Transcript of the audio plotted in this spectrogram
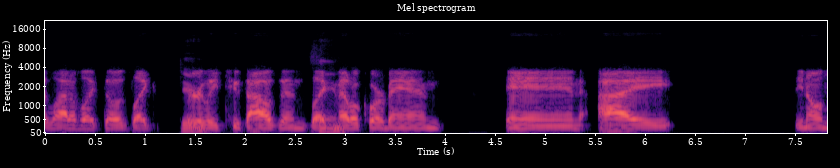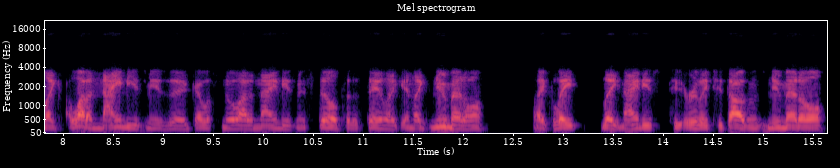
a lot of like those like Dude. early 2000s like metalcore bands, and I you know, and like a lot of '90s music. I listen to a lot of '90s music still to this day, like in like nu metal, like late late '90s to early 2000s nu metal.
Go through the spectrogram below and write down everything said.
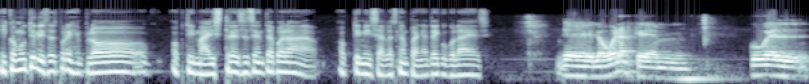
¿Y cómo utilizas, por ejemplo, Optimize 360 para optimizar las campañas de Google Ads? Eh, lo bueno es que mm, Google,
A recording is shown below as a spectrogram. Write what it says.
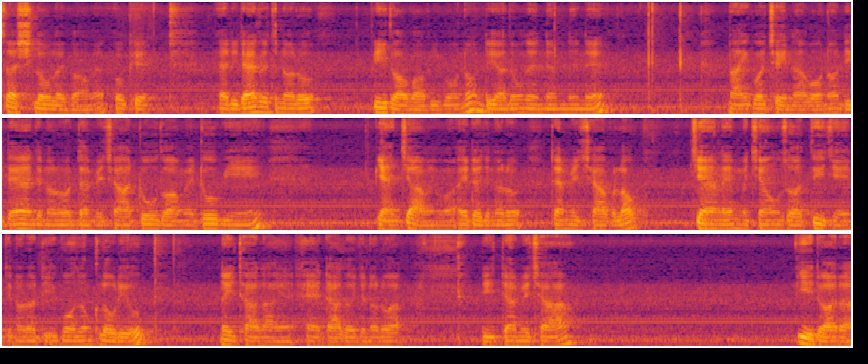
search လုပ်လိုက်ပါမယ် okay အဲဒီတိုင်းဆိုကျွန်တော်တို့ ပြီးသွားပါပြီပေါ့နော်132မိနစ်နဲ့နိုင်ခွက်ချိန်တာပေါ့နော်ဒီတိုင်းကကျွန်တော်တို့ temperature တိုးသွားမယ်တိုးပြီးရင်ပြန်ကြမယ်ပေါ့အဲ့တော့ကျွန်တော်တို့ temperature ဘလောက်ကြံလဲမကြံဘူးဆိုတာသိချင်ကျွန်တော်တို့ဒီအပေါ်ဆုံး cloud တွေကိုနှိပ်ထားလိုက်ရင်အဲဒါဆိုကျွန်တော်တို့ကဒီ temperature ပြည့်သွားတာ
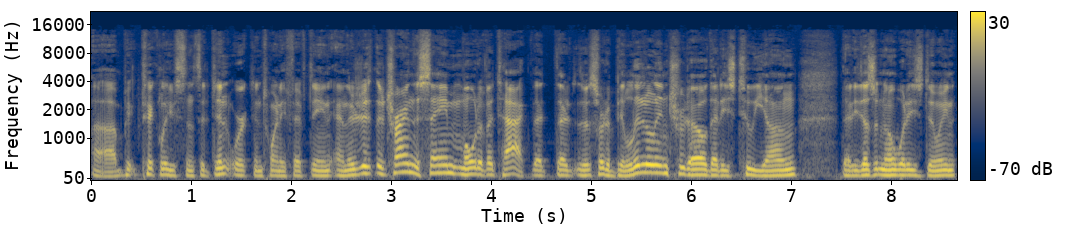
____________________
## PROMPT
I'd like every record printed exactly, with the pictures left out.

## EXPECTED ANSWER
Transcript of the audio plotted in this spectrogram
a lot of like those like Dude. early 2000s like metalcore bands, and I you know, and like a lot of '90s music. I listen to a lot of '90s music still to this day, like in like nu metal, like late late '90s to early 2000s nu metal.
Go through the spectrogram below and write down everything said.
¿Y cómo utilizas, por ejemplo, Optimize 360 para optimizar las campañas de Google Ads? Eh, lo bueno es que mm, Google,
A recording is shown below as a spectrogram. Write what it says.
search လုပ်လိုက်ပါမယ် okay အဲဒီတိုင်းဆိုကျွန်တော်တို့ ပြီးသွားပါပြီပေါ့နော်132မိနစ်နဲ့နိုင်ခွက်ချိန်တာပေါ့နော်ဒီတိုင်းကကျွန်တော်တို့ temperature တိုးသွားမယ်တိုးပြီးရင်ပြန်ကြမယ်ပေါ့အဲ့တော့ကျွန်တော်တို့ temperature ဘလောက်ကြံလဲမကြံဘူးဆိုတာသိချင်ကျွန်တော်တို့ဒီအပေါ်ဆုံး cloud တွေကိုနှိပ်ထားလိုက်ရင်အဲဒါဆိုကျွန်တော်တို့ကဒီ temperature ပြည့်သွားတာ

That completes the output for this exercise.